“The purpose is to enable users at an institution that has an OpenURL link-resolver to use that resolver to locate the full text of articles found in Google Scholar, instead of relying on the links to publishers’ websites provided by Google. This is important because it solves the “appropriate copy problem”: the link to a publisher’s site is useless if you don’t have a subscription that lets you into that site, and your library may provide access to the same article in an aggregator’s package or elsewhere.”
From all appearances, this is a fantastic tool that embraces Google while still providing even more of that useful service that librarians do. If you have an OpenURL link resolver that you are able to tweak like SFX, go for it! (Next step, educate your users about Firefox….)
Update: One of the library coding gods, Art Rhyno, has developed a bookmarklet that prepends your library’s proxy server URL string to the links in the Google Scholar results. That’s another work-around if you don’t have an OpenURL link resolver. If it’s something your library gets, then you’ll get passed through authenticated to the full-text content. If not, then you can obtain access or the content some other way.

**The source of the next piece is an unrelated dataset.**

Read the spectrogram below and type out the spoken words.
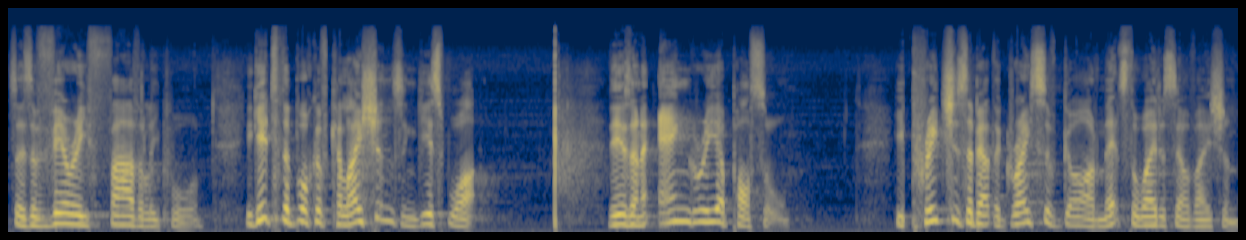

One snag I seen in all of this is that depending on how your proxy server is set up, this may not work. Some libraries *cough*UofKY*cough* use a proxy server that requires the user to make modifications to their web browser before authenticating them. I’m not sure whether or not this would cause confusion for the users who haven’t done that modification.